|From the Don Jackson Collection, Lincoln, Lawrence, Franklin Library -- Date and Location Unknown|
The oil boom? Well, that was the next chapter in the History of Wealth and Prosperity for Southwest Mississippi.
It began late on a Wednesday afternoon, December 30, 1942: The first oil of Lincoln County gushed to the surface at the Garland T. Smith well in the Lloyd Star community.
The California Oil Company had hit pay dirt.
Several other companies were in hot pursuit of liquid gold -- Roeser and Pendleton, Sun Oil, and Humble.
A "discovery well" in West Mallalieu "opened the floodgates for rapid drilling" in that area, according to Durr Walker, author of Lincoln County, Mississippi, A Pictorial History.
Just five years almost to the day after that first black geyser filled the sky in Lloyd Star, Brookhaven was "on the oil map," according to Walker.
Drilling activity was "spirited," and by September of 1947, Lincoln had become the leading oil producing county in the state.
The boom was huge, and those who were smart enough -- or lucky enough -- to find themselves in the midst of the economic chain of events, profited greatly.
The rush slowed considerably by the 1950s, and by the 1960s, the crude oil river of riches had slowed to a trickle.
But the story doesn't end there.
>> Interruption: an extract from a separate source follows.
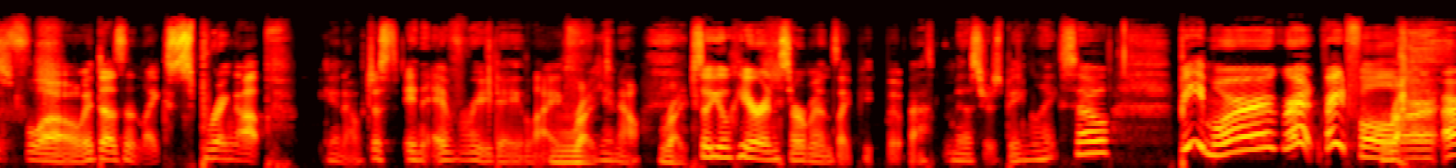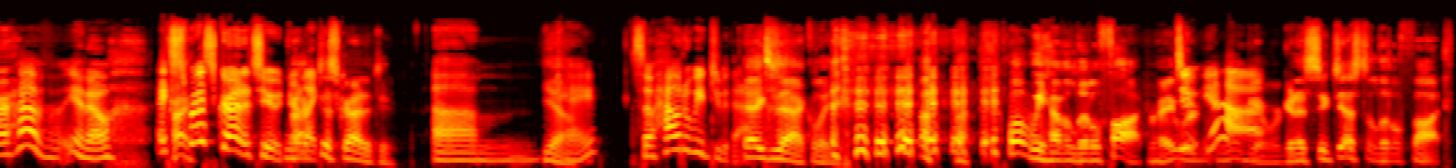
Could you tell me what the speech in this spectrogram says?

In the 1970s, a world ever thirsty for oil spurred a rise in crude oil prices, which in turn spurred new drilling in the area, leading to a series of small, but profitable, discoveries in Lincoln County, bringing new wealth to a group of local men who owned the rights.
(One man, who went from rags to riches overnight, sold his tiny clapboard home, built a beautiful mansion, replete with flickering gas lanterns adorning the entry, and purchased seven shiny new cars, one for each day of the week.)
A Boomlet Redux
Today, with crude oil prices ever on the rise, big oil companies -- with plans on fracking* for oil and gas -- have snapped up every available rent house and booked up any number of hotel rooms into the near future to return operations to an area that once produced more than 135 million barrels of oil from 416 wells.
And that chapter has only just begun.
*Simply put: a different but more complex way of extracting trapped oil and gas from the earth below. I learned some time back that the method is not "new," as some folks believe -- it was first used in 1947 in Texas. See the turquoise link for more on the history and how it works.
Humble's Randall #1, undated.White writing across the bottom of the photograph identifies this derrick as "Humble's Randall #1, Doris Ballew Dr. Co." "Art Studio, Brookhaven, Miss." in lower right corner.